Top of Given records

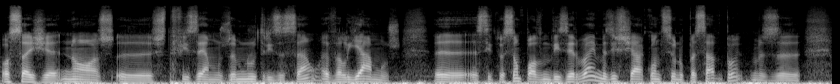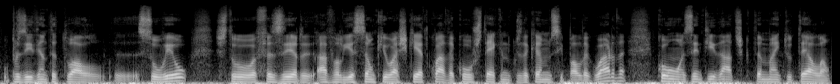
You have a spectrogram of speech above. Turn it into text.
Ou seja, nós uh, fizemos a monitorização, avaliámos uh, a situação. Pode-me dizer, bem, mas isto já aconteceu no passado, mas uh, o presidente atual sou eu, estou a fazer a avaliação que eu acho que é adequada com os técnicos da Câmara Municipal da Guarda, com as entidades que também tutelam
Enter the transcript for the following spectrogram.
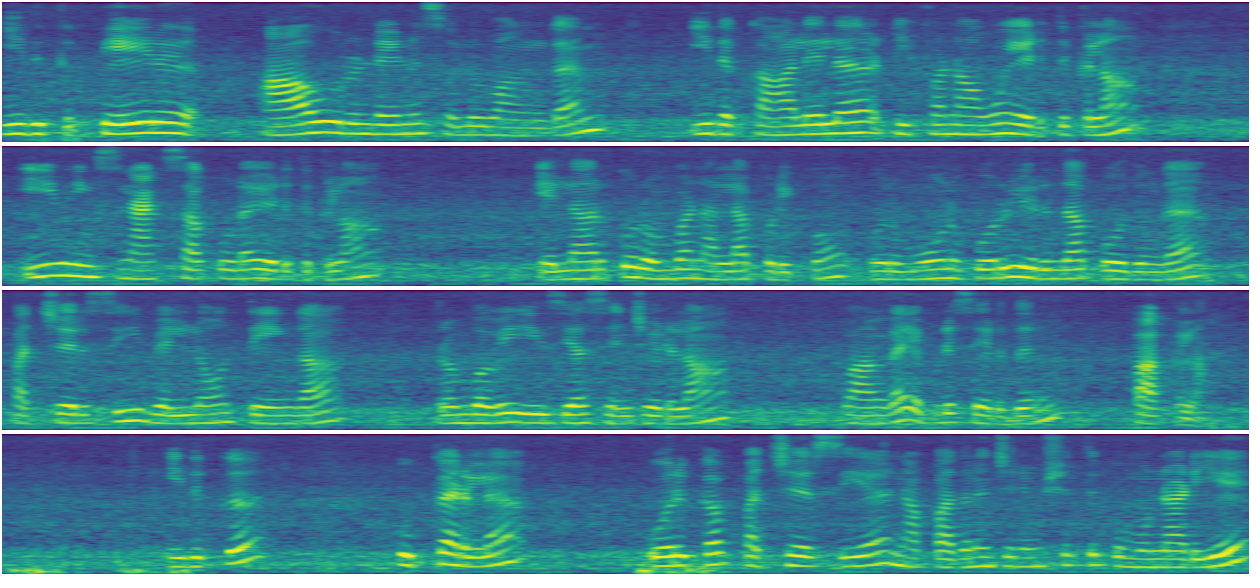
இதுக்கு பேர் ஆவுருண்டைன்னு சொல்லுவாங்க. இதை காலையில் டிஃபனாகவும் எடுத்துக்கலாம். ஈவினிங் ஸ்நாக்ஸாக கூட எடுத்துக்கலாம். எல்லாருக்கும் ரொம்ப நல்லா பிடிக்கும். ஒரு மூணு பொருள் இருந்தால் போதுங்க. பச்சரிசி வெல்லம் தேங்காய் ரொம்பவே ஈஸியாக செஞ்சிடலாம். வாங்க எப்படி செய்கிறதுன்னு பார்க்கலாம். இதுக்கு குக்கரில் ஒரு கப் பச்சரிசியை நான் பதினஞ்சு நிமிஷத்துக்கு முன்னாடியே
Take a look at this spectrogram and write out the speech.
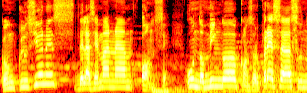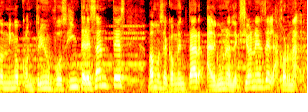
Conclusiones de la semana 11. Un domingo con sorpresas, un domingo con triunfos interesantes. Vamos a comentar algunas lecciones de la jornada.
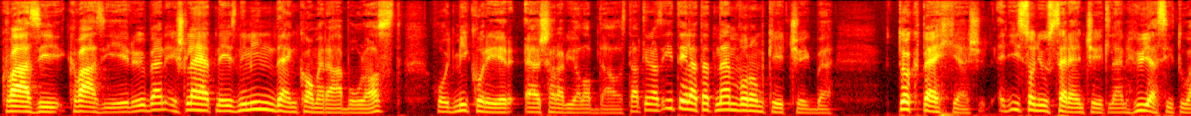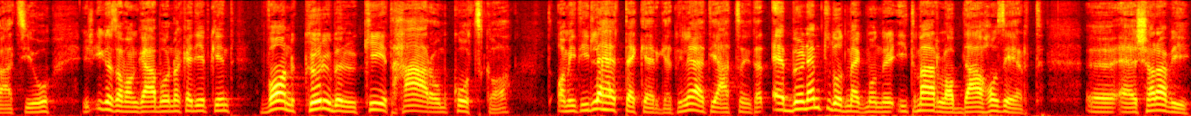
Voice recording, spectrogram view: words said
kvázi, kvázi élőben, és lehet nézni minden kamerából azt, hogy mikor ér el Sarabi a labdához. Tehát én az ítéletet nem vonom kétségbe. Tök pehjes, egy iszonyú szerencsétlen, hülye szituáció, és igaza van Gábornak egyébként, van körülbelül két-három kocka, amit így lehet tekergetni, lehet játszani. Tehát ebből nem tudod megmondani, hogy itt már labdához ért El Saravi.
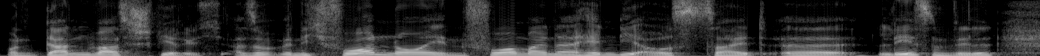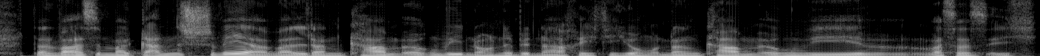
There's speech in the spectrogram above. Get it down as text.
Und dann war es schwierig. Also, wenn ich vor neun, vor meiner Handy-Auszeit äh, lesen will, dann war es immer ganz schwer, weil dann kam irgendwie noch eine Benachrichtigung und dann kam irgendwie, was weiß ich,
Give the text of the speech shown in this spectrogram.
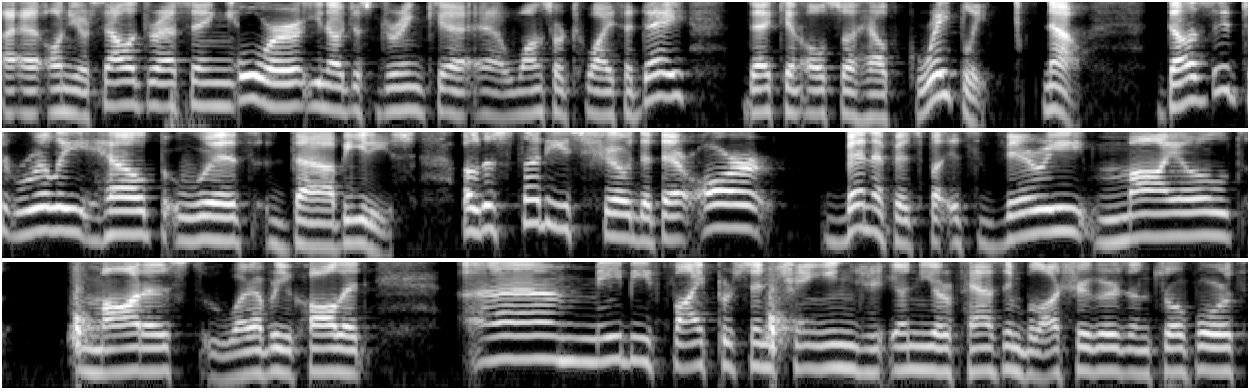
uh, uh on your salad dressing or you know just drink uh, uh, once or twice a day. That can also help greatly. Now does it really help with diabetes? Well, the studies show that there are benefits, but it's very mild modest, whatever you call it, um, maybe 5% change in your fasting blood sugars and so forth.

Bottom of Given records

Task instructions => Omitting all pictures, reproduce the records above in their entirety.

Exercise output =>
You have a spectrogram of speech above. Turn it into text.
Ou seja, nós uh, fizemos a monitorização, avaliámos uh, a situação. Pode-me dizer, bem, mas isto já aconteceu no passado, mas uh, o presidente atual sou eu, estou a fazer a avaliação que eu acho que é adequada com os técnicos da Câmara Municipal da Guarda, com as entidades que também tutelam
Enter the transcript for the following spectrogram.
இதுக்கு பேர் ஆவுருண்டைன்னு சொல்லுவாங்க. இதை காலையில் டிஃபனாகவும் எடுத்துக்கலாம். ஈவினிங் ஸ்நாக்ஸாக கூட எடுத்துக்கலாம். எல்லாருக்கும் ரொம்ப நல்லா பிடிக்கும். ஒரு மூணு பொருள் இருந்தால் போதுங்க. பச்சரிசி வெல்லம் தேங்காய் ரொம்பவே ஈஸியாக செஞ்சிடலாம். வாங்க எப்படி செய்கிறதுன்னு பார்க்கலாம். இதுக்கு குக்கரில் ஒரு கப் பச்சரிசியை நான் பதினஞ்சு நிமிஷத்துக்கு முன்னாடியே
Take a look at this spectrogram and write out the speech.
Conclusiones de la semana 11. Un domingo con sorpresas, un domingo con triunfos interesantes. Vamos a comentar algunas lecciones de la jornada.
Voice recording, spectrogram view: words said
kvázi, kvázi élőben, és lehet nézni minden kamerából azt, hogy mikor ér el Sarabi a labdához. Tehát én az ítéletet nem vonom kétségbe. Tök pehjes, egy iszonyú szerencsétlen, hülye szituáció, és igaza van Gábornak egyébként, van körülbelül két-három kocka, amit így lehet tekergetni, lehet játszani. Tehát ebből nem tudod megmondani, hogy itt már labdához ért El Saravi.
There's speech in the spectrogram above. Get it down as text.
Und dann war es schwierig. Also, wenn ich vor neun, vor meiner Handy-Auszeit äh, lesen will, dann war es immer ganz schwer, weil dann kam irgendwie noch eine Benachrichtigung und dann kam irgendwie, was weiß ich,
Give the text of the speech shown in this spectrogram.
uh, uh on your salad dressing or you know just drink uh, uh, once or twice a day. That can also help greatly. Now does it really help with diabetes? Well, the studies show that there are benefits, but it's very mild modest, whatever you call it, um, maybe 5% change in your fasting blood sugars and so forth.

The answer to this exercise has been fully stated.